What you produce should be every line from the data that includes "some".

### SUPPLIED DATA:
——————
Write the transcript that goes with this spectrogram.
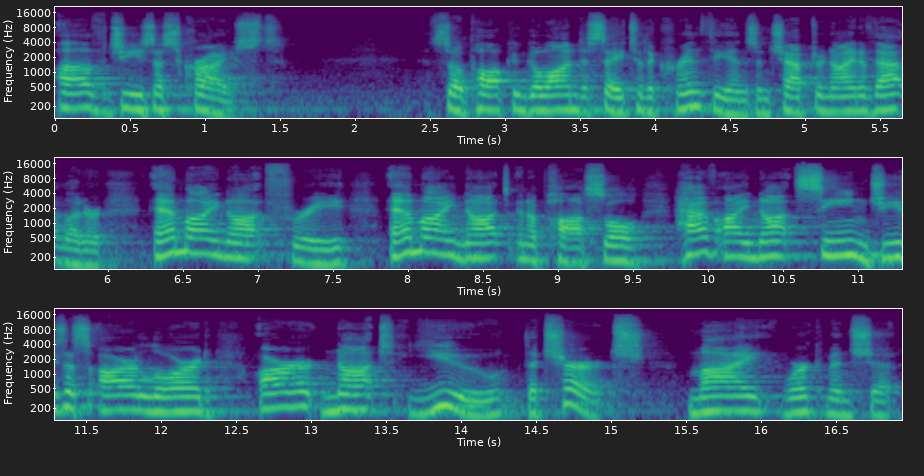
of Jesus Christ. So Paul can go on to say to the Corinthians in chapter 9 of that letter Am I not free? Am I not an apostle? Have I not seen Jesus our Lord? Are not you, the church, my workmanship?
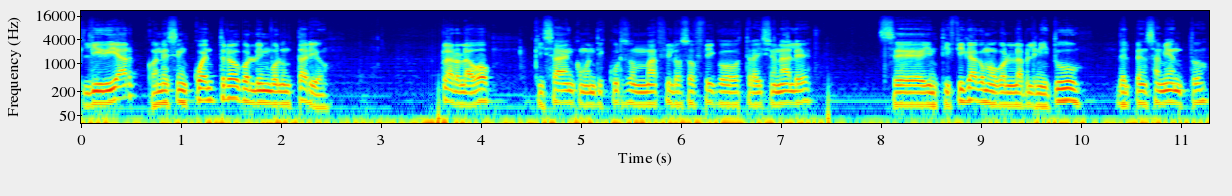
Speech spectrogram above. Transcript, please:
lidiar con ese encuentro con lo involuntario. Claro, la voz, quizá en, como en discursos más filosóficos tradicionales, se identifica como con la plenitud del pensamiento,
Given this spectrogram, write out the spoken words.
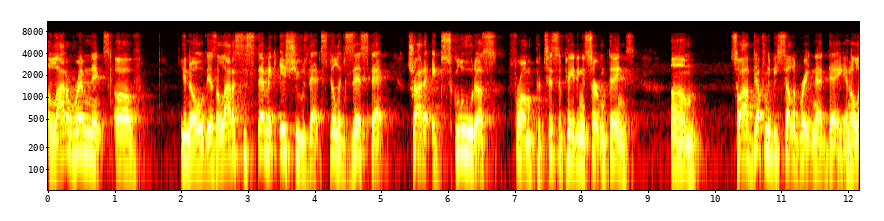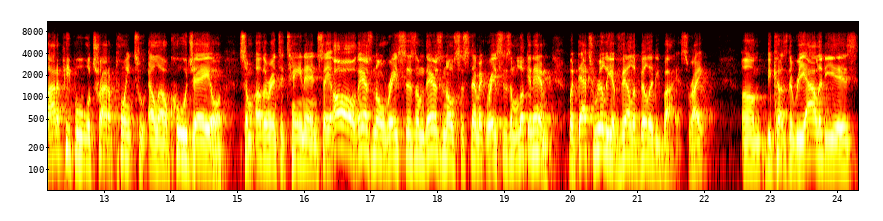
a lot of remnants of you know, there's a lot of systemic issues that still exist that try to exclude us from participating in certain things. Um, so I'll definitely be celebrating that day. And a lot of people will try to point to LL Cool J or some other entertainer and say, oh, there's no racism, there's no systemic racism, look at him. But that's really availability bias, right? Um, because the reality is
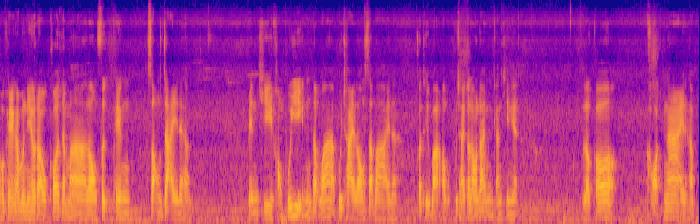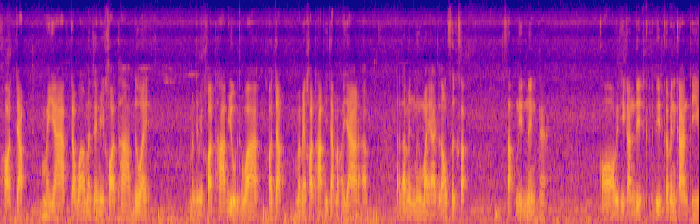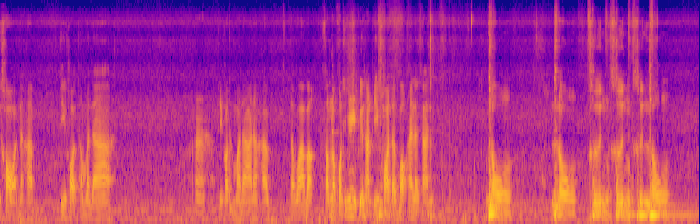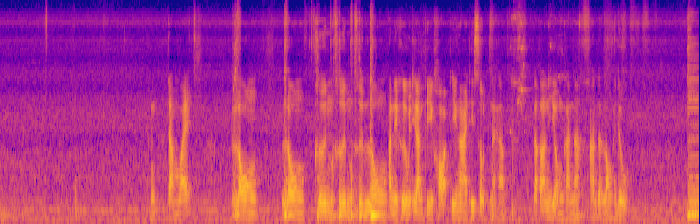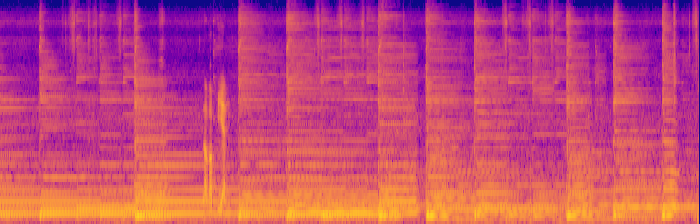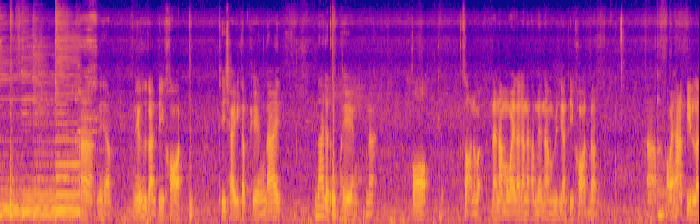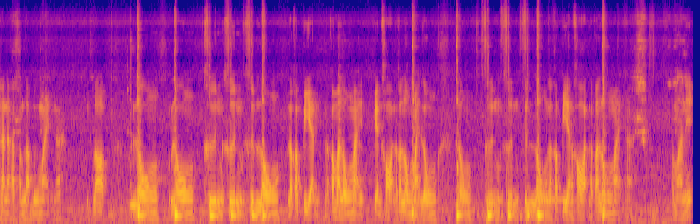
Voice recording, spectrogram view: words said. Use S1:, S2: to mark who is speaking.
S1: โอเคครับ วันนี้เราก็จะมาลองฝึกเพลงสองใจนะครับ เป็นคีย์ของผู้หญิงแต่ว่าผู้ชายร้องสบายนะ ก็ถือว่าเอาผู้ชายก็ร้องได้เหมือนกันคีย์นี้แล้วก็คอร์ดง่ายนะครับ คอร์ดจับไม่ยากแต่ว่ามันจะมีคอร์ดทาบด้วย มันจะมีคอร์ดทาบอยู่แต่ว่าก็จับมันเป็นคอร์ดทาบที่จับไม่ค่อยยากนะครับ แต่ถ้าเป็นมือใหม่อาจจะต้องฝึกสักสักนิดหนึ่งนะ ก็วิธีการดิดดิดก็เป็นการตีคอร์ดนะครับ ตีคอร์ดธรรมดาอ่าตีคอร์ดธรรมดานะครับ แต่ว่าบสำหรับคนที่ไม่มีพื้นฐานตีคอร์ดเดี๋ยวบอกให้ละกัน ลง ลงขึ้นขึ้นขึ้นลงจำไว้ ลงลงขึ้นขึ้นขึ้นลง อันนี้คือวิธีการตีคอร์ดที่ง่ายที่สุดนะครับ แล้วก็นิยมกันนะอ่าเดี๋ยวลองให้ดู แล้วก็เปลี่ยน อ่า นี่ครับ อันนี้ก็คือการตีคอร์ดที่ใช้กับเพลงได้น่าจะทุกเพลงนะ ก็สอนเอาไว้แนะนำเอาไว้แล้วกันนะครับ แนะนำวิธีการตีคอร์ดแบบอ่าเอาไว้หากินแล้วกันนะครับสำหรับมือใหม่นะ อีกรอบ ลงลงขึ้นขึ้นขึ้นลง แล้วก็เปลี่ยนแล้วก็มาลงใหม่เปลี่ยนคอร์ดแล้วก็ลงใหม่ลงลงขึ้นขึ้นขึ้นลง แล้วก็เปลี่ยนคอร์ดแล้วก็ลงใหม่อะประมาณนี้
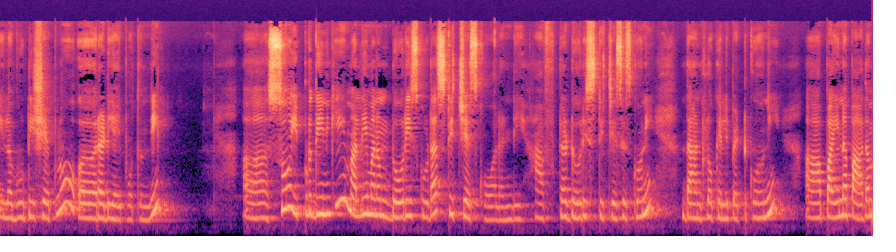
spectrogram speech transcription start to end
ఇలా బూటీ షేప్లో రెడీ అయిపోతుంది. సో ఇప్పుడు దీనికి మళ్ళీ మనం డోరీస్ కూడా స్టిచ్ చేసుకోవాలండి. ఆఫ్టర్ డోరీస్ స్టిచ్ చేసేసుకొని దాంట్లోకి వెళ్ళి పెట్టుకొని పైన పాదం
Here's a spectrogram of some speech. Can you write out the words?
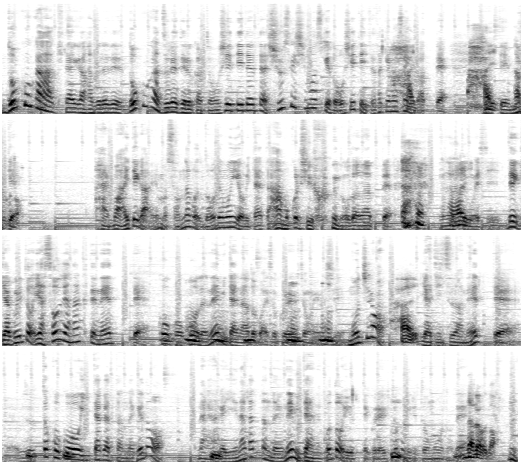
どこが期待が外れて、どこがずれてるかっていうのを教えていただいたら、修正しますけど、教えていただけませんかって。はい。聞いて。みて。ど。はい、もう相手が、いやもうそんなことどうでもいいよみたいなああ、もうこれ修復能だなって思ってもいいし、で逆に言うと、いや、そうじゃなくてねって、こうこうこうでね、うん。みたいなアドバイスをくれる人もいるし、もちろん、はい。いや、実はねって、ずっとここを言いたかったん。だけど、なかなか言えなかったんだよねみたいなことを言ってくれる人もいると思うので、なるほど。うん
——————
### ANSWER FOR THIS EXERCISE:
a lot of remnants of you know, there's a lot of systemic issues that still exist that try to exclude us from participating in certain things. Um, so I'll definitely be celebrating that day. And a lot of people will try to point to LL Cool J or some other entertainer and say, oh, there's no racism, there's no systemic racism, look at him. But that's really availability bias, right? Um, because the reality is
Here's a spectrogram of some speech. Can you write out the words?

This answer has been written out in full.